My head nodded uncontrollably as I bent over my laptop. Around 2:50 into "Red Wagon," Bellson starts a riff on his cymbals, and the way the V12 shimmered out the sound into the containing ambience of the soundstage was simply incredible—and put an end to any lingering doubts I might have had that tubes can't be extended on top, especially given the pedigree of the lovingly handbuilt Lamm L2.
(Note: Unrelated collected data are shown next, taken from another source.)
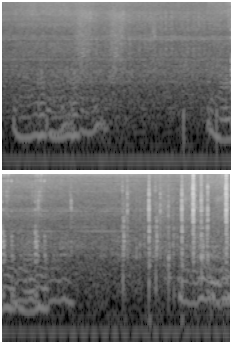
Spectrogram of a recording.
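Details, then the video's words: Eleven-year-old pet cat Barsik snoring like an old grandfather: low, rumbling, drawn-out snores about a second and a half long, separated by short pauses, with sharp clicking taps growing busier toward the end. "Snoring cat Barsik! Храпит кот Барсик!"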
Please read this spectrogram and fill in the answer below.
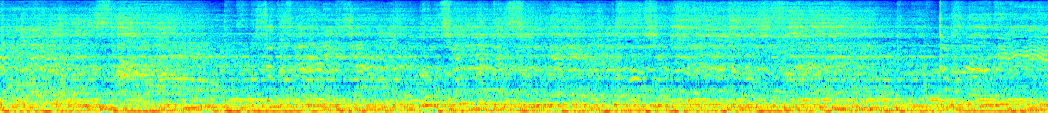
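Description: Live pop band music with a male singer, heard through an arena's sound system from the audience seats, with a heavy bass. Keyboards, drums and guitar back the vocal.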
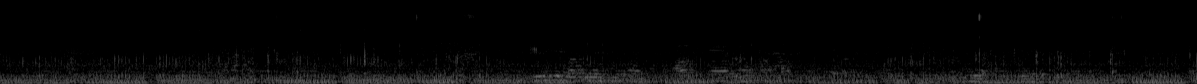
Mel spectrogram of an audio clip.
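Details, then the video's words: Cat Sora lies resting and purrs in an even, low vibrating drone, with faint rustling and some higher tones over it. "Take a rest with cat Sora- three minutes purring"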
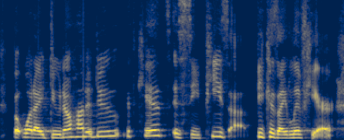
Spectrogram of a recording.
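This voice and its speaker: A woman with a plain, everyday voice speaks at a moderate pace on a very clean recording with a silent background. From Minnesota. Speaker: mother and former engineer. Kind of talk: casual interview.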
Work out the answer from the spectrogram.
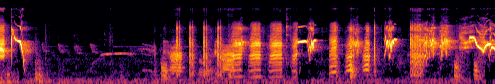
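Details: Javan myna calling to provoke other mynas: a sharp opening note, a thin level whistle, then a long run of rapid harsh rattling squawks and chattering notes with whistled slurs near the end.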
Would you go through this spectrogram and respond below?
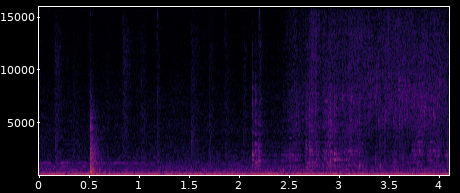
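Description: Vegetable oil and a knob of butter sizzling in a hot pan before a sirloin steak goes in, a steady close frying hiss with a few clinks and stirring sounds on top.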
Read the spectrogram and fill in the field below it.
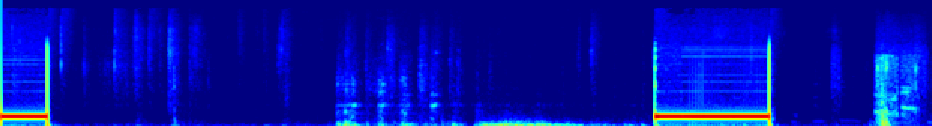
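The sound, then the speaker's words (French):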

The profoundly wonderful delicacy so readily apparent in "Lester Leaps In," also from Satch and Josh...Again, reminds me so much of the great piano duet in "Rent Party," from Basie and Peterson's great XRCD The Timekeepers (JVCXR-0206-2). "Lester Leaps" is obviously an homage to Lester Young; the warmth and loveliness of it all are inescapable. The bass sound was a bit lighter here, but only because the instrument is being played with restraint—the Cary V12 was excellent at retrieving those small shifts in volume and microdynamics that, along with the big shifts, yield a very involving, full-range picture of the music. Notes: "A cheerfully full tonal palette, the sustains are lovely, the timing spot on, with an airy soundstage draped over a very deep and colorful image. The V12 is a real nuance-grabber, and the speakers completely disappear."
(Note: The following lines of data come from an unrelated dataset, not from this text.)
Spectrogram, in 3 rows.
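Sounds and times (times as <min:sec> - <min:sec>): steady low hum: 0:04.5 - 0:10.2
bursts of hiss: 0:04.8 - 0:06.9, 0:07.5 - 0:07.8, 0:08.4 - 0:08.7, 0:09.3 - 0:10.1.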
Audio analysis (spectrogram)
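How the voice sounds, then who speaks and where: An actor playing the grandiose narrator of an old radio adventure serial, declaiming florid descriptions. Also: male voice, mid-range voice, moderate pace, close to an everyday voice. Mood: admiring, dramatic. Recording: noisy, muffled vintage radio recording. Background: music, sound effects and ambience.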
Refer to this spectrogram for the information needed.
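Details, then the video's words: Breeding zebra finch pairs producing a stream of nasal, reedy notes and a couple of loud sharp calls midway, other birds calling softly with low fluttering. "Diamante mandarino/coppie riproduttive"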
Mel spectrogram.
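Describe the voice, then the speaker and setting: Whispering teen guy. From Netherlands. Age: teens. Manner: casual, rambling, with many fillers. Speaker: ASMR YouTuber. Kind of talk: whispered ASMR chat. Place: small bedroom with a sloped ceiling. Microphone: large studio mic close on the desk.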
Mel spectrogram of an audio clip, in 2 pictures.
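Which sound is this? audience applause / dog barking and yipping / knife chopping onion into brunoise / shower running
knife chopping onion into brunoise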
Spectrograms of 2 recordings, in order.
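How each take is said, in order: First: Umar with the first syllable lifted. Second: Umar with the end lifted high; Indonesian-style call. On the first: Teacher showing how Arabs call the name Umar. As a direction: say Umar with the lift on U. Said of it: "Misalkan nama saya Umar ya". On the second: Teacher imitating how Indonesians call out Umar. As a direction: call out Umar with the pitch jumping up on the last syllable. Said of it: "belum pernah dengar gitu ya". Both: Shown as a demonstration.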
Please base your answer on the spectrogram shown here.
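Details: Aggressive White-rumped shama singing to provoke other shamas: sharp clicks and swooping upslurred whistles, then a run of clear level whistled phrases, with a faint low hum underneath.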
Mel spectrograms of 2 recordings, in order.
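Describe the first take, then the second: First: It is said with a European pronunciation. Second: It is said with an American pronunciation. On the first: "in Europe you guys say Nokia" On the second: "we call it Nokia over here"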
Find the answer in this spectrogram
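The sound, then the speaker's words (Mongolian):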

For mellowness personified, try Bean Bags, with Milt Jackson and Coleman Hawkins (Koch Jazz KOC-CD-8530), originally released in 1959 on Atlantic with Tommy Flanagan on piano, Kenny Burrell on guitar, Eddie Jones on bass, and Connie Kay on drums. This HDCD recording has early Atlantic sound—very left-right, not much information in the center—but it's the tonal qualities that count...and count...and count. Notes: "Milt's vibes are utterly vibrant and captivating, a nicely turned-out piano sound, and Coleman sounds fabulous on his tenor sax—reflective and introverted, yet at the same time connected to the other players and to me! A superb musical experience."
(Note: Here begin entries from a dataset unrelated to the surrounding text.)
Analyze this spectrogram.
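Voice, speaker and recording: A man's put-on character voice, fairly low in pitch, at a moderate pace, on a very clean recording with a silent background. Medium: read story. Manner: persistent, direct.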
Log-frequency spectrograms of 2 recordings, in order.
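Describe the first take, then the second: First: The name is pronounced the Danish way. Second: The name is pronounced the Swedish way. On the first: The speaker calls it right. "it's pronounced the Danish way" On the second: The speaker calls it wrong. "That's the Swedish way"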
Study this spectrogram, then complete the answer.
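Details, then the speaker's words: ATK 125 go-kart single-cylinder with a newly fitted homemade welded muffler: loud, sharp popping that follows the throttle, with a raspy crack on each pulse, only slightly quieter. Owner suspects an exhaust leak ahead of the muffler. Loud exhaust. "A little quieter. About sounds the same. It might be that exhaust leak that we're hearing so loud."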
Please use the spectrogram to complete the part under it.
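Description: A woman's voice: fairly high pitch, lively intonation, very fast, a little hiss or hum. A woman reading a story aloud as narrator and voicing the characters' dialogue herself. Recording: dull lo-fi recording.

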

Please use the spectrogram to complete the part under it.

The CAD-280SA V12 seemed made for this sort of small-ensemble recording, whether jazz or classical. But I wondered what might happen if I cranked it up. Staying in the same groove (as if I could leave it even if I'd wanted to!), I grabbed another Fantasy OJC, Duke Ellington and his Orchestra featuring Paul Gonsalves (OJCCD-632-2),, hey, hep cat, just line yourself up on "C-Jam Blues." I just knew that Ellington was gonna sound snappier, that the trumpets were gonna soar, that it was going to be more dynamic. Indeed, the V12 tracked along quite nicely, musically right there, even with only 50W on tap in triode: zip, speed, timing, air, space, great bass, wonderful mids, even if this particular OJC sounded slightly thinner in the highs than the above-mentioned recordings. But hey, you want the V12 to give it to you "Straight, No Chaser." "Take the 'A' Train" was lovely, "gushing with music," I seem to have scribbled. If I played the amp really loud, I had to flip a few switches and add a little ultralinear oomph; otherwise, beyond a certain point, the bass loosened up a bit too much. Where that point will lie will depend largely on the impedance curve and sensitivity of your speakers, of course.

1020 Goodworth Drive
Apex, NC 27539
(919) 355-0010